Back to my brother: I can guarantee that some of those kids who are being reprimanded for doing their soccer job well are going to be influenced significantly. Some may not play as hard going forward; whether consciously or unconsciously, because they are scared of getting reprimanded again. Some may develop a fear that if they are high performers, there is something ‘wrong’ with them for being ‘better’ or ‘more talented’ or whatever it may be. This fear can spill over into their school performance. Or it may come out in the workplace later in life where some festering fear of high performance on a work team may come back to bite them, even when it actually won’t. They may struggle with the disconnect between their true, driven, high-performing nature and the fear of reprimand by someone that is holding them back; lying dormant in their body and steering their actions.
Authority figures who do things like this have NO IDEA of the havoc they wreak on young and influential minds.

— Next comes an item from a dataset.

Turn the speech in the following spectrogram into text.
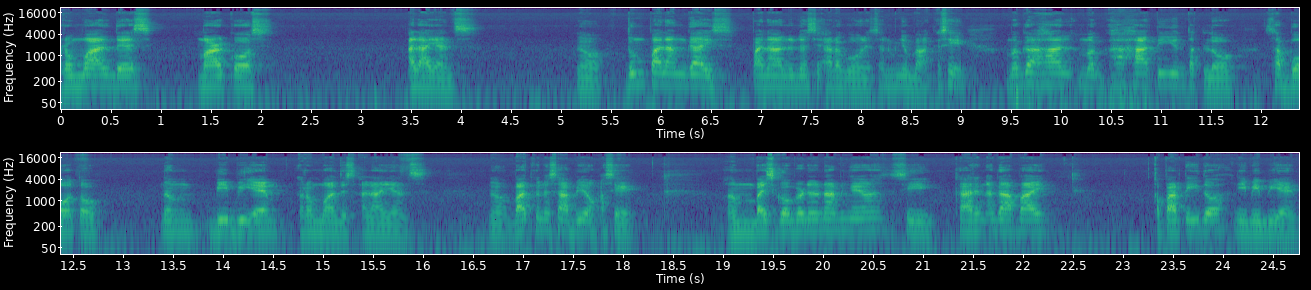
Romualdez, Marcos, Alliance. No, doon pa lang guys, panalo na si Aragones. Alam niyo ba? Kasi maghahal, maghahati yung tatlo sa boto ng BBM Romualdez Alliance. No, bakit ko nasabi yun? Kasi ang vice governor namin ngayon, si Karen Agapay, kapartido ni BBM.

Their words fester unconsciously, create trauma and fear, and then present themselves in a dysfunctional way either immediately or somewhere down the line. It happened to me and it happens all of the time.
How You Can Recover
Once I realized that I had been held back or negatively influenced by the corrections, reprimands, and influences of authority figures along the way in my life, I did my best to revisit or recall times when it happened. I tried to remember times when the way I acted, especially when it was natural and not at all ‘bad’, was corrected or told was ‘wrong’. Then I drew a parallel to my current fears and actions to understand how the two were intertwined.
Awareness fuels change. If you can become aware of how your true nature has been influenced along the way in your life, you can create the space to invite that true nature back in again and start being more of yourself. You can begin to tap-back into and utilizing the innate GIFTS that you have that you were once told were PROBLEMS to be fixed.
Then there’s the flipside; the message that is being sent to the team who was losing the soccer game. I was made aware that their coach stopped the game 20 minutes before the ending time. This teaches those kids that you give up when there’s still time left in the game rather than fully committing to the game as it is. It teaches them to look to their opposing team with hate in their heart and shame about themselves. They are being taught how to be entitled to the reward that comes from not performing. They are being bred for a socialism society when we live in America, the land of capitalism. It’s breeding a youth that gives up too soon, that cannot see things through to fruition, and a youth that looks to their counterparts with judgement and scarcity of what’s not theirs.
Learn To Admire and Celebrate Other’s Successes
Instead, they should be being taught how to admire others and to celebrate others wins, not to develop an attitude about someone else’s success. They could be being taught how to respect others for their level of success and to even look to them as a positive example rather than a threat. They should be taught how to remain humble in the face of defeat and challenge and to go out there and perform with your heart until the end no matter what is happening. It’s teaching more separation than togetherness. It’s teaching kids how to reject the outcome and ultimately themselves, rather than encouraging them to simply improve and do better next time.
In the game of real life, you don’t look at another business owner and say ‘hey, they’re making more money than me, they have more customers, they are doing better, so that means I should probably just call it quits since we’re not performing at the same level’. It 1000% sends the wrong message in every way and the kids will pay a huge price for being mislead by their elders.